core is the I<fft> function and the I<pnmout> functions. 

To operate properly with these types of functions, the PPCode flag B<NoPthread> has been introduced to indicate
a function as I<not> being pthread-safe. See L<PDLA::PP> docs for details.

=head2 Size of PDLA Dimensions and PThread Target

Due to the way a PDLA is split-up for operation using multiple pthreads, the size of a dimension
must be evenly divisible by the pthread target. For example, if a PDLA has threaded dimension sizes
of (4,3,3) and the I<auto_pthread_targ> has been set to 2, then the first threaded dimension (size 4) will
be picked to be split up into two pthreads of size 2 and 2. However, if the threaded dimension sizes are
(3,3,3) and the I<auto_pthread_targ> is still 2, then pthreading won't occur, because no threaded dimensions
are divisible by 2.

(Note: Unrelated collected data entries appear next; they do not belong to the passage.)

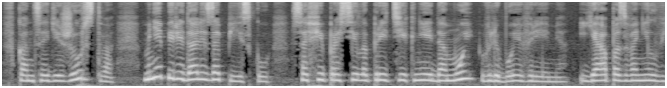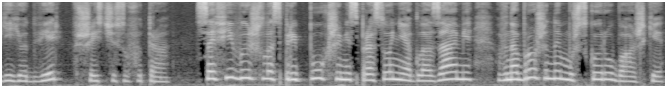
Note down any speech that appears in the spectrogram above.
В конце дежурства мне передали записку. Софи просила прийти к ней домой в любое время. Я позвонил в ее дверь в шесть часов утра. Софи вышла с припухшими с просонья глазами в наброшенной мужской рубашке.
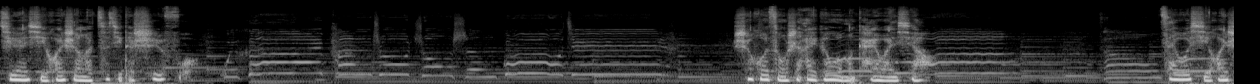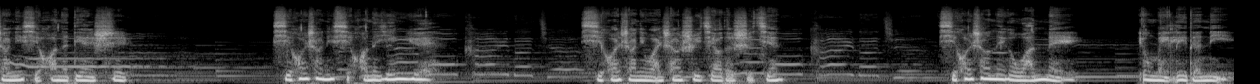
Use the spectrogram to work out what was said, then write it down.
居然喜欢上了自己的师傅。生活总是爱跟我们开玩笑。在我喜欢上你喜欢的电视，喜欢上你喜欢的音乐，喜欢上你晚上睡觉的时间，喜欢上那个完美又美丽的你，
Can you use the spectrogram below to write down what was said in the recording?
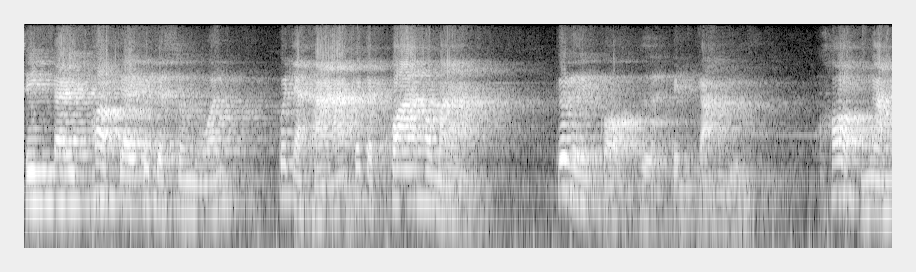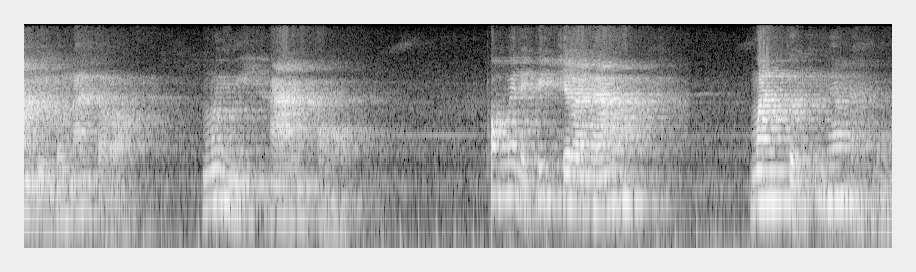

The algorithm that picks the actual number of pthreads has some smarts (but could probably be improved) 
to adjust down from the I<auto_pthread_targ> to get a number of pthreads that can evenly divide one of the
threaded dimensions. For example, if a PDLA has threaded dimension sizes of (9,2,2) and the
I<auto_pthread_targ> is 4, the algorithm will see that no dimension is divisible by 4, then adjust
down the target to 3, resulting in splitting up the first threaded dimension (size 9) into 3 pthreads.

=head2 Speed improvement might be less than you expect.

If you have a 8 core machine and call I<auto_pthread_targ> with 8 to generate 8 parallel pthreads, you
probably won't get a 8X improvement in speed, due to memory bandwidth issues. Even though you have 8 separate
CPUs crunching away on data, you will have (for most common machine architectures) common RAM that now becomes
your bottleneck. For simple calculations (e.g simple additions) you can run into a performance limit at about
 4 pthreads. For more complex calculations the limit will be higher.


Copyright 2011 John Cerney. You can distribute and/or
modify this document under the same terms as the current Perl license.

See: http://dev.perl.org/licenses/